Total revenues comparison with last year/last month. By tracking and comparing your complete revenues over time, you can make sound business decisions and set better financial objectives.
Average revenue per employee. It is critical to know this number so that you could set realistic productivity targets and recognize ways to streamline your business operations.
The following checklist lays out a suggested timeline to take care of the accounting functions which will preserve you attuned to the functions of your business and streamline your taxes preparation. The reliability and timeliness of the amounts entered will affect the key performance indicators that drive business decisions that need to be made, on a daily, monthly and annual base towards profits.
Daily Accounting Tasks
Review your daily Cashflow position and that means you don’t ‘grow broke’.
Since cash may be the fuel for your business, you won’t ever desire to be running near empty. Start your day by checking the amount of money you have on hand.
Weekly Accounting Tasks
2. Record Transactions
Record each transaction (billing consumers, receiving cash from clients, paying vendors, etc.) in the correct account daily or weekly, depending on volume. Although recording dealings manually or in Excel bed linens is acceptable, it really is probably better to use accounting software like QuickBooks. The huge benefits and control far outweigh the price.

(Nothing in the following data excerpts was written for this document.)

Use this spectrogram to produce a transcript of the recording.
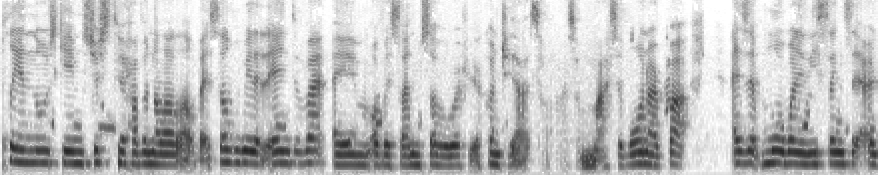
playing those games just to have a little, little bit of silverware at the end of it. Um, obviously, I know silverware for your country, that's a, that's a massive honour. But is it more one of these things that are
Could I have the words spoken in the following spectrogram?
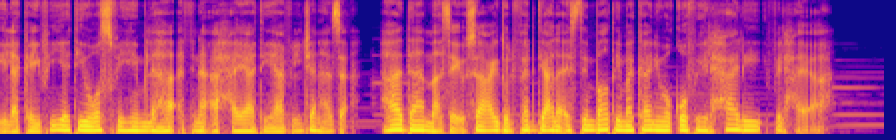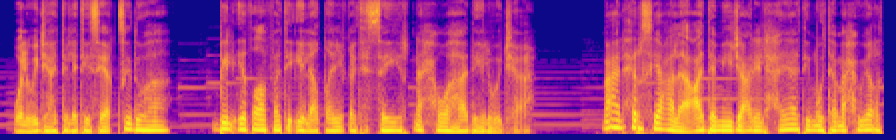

3. Document and File Receipts
Keep copies of all invoices sent, all income receipts (cash, check and charge card deposits) and all cash obligations (cash, check, credit card statements, etc.).
Start a vendors data file, sorted alphabetically, (Sears under “S”, CVS under “C,”and so on.) for easy access. Create a payroll data file sorted by payroll date and a bank statement record sorted by month. A common habit is to toss all paper receipts right into a box and try to decipher them at tax moment, but if you don’t have a small volume of transactions, it’s better to have separate documents for assorted receipts kept structured as they come in. Many accounting software systems enable you to scan paper receipts and prevent physical files altogether
4. Review Unpaid Bills from Vendors
Every business should have an “unpaid vendors” folder. Keep a record of each of your vendors that includes billing dates, amounts owing and payment deadline. If vendors make discounts available for early payment, you really should take advantage of that if you have the cash available.
5. Pay Vendors, Sign Checks
Track your accounts payable and have funds earmarked to pay your suppliers on time to avoid any late fees and keep maintaining favorable relationships with them. If you are able to extend due dates to net 60 or net 90, the higher. Whether you make payments on the internet or drop a sign in the mail, keep copies of invoices directed and received using accounting program.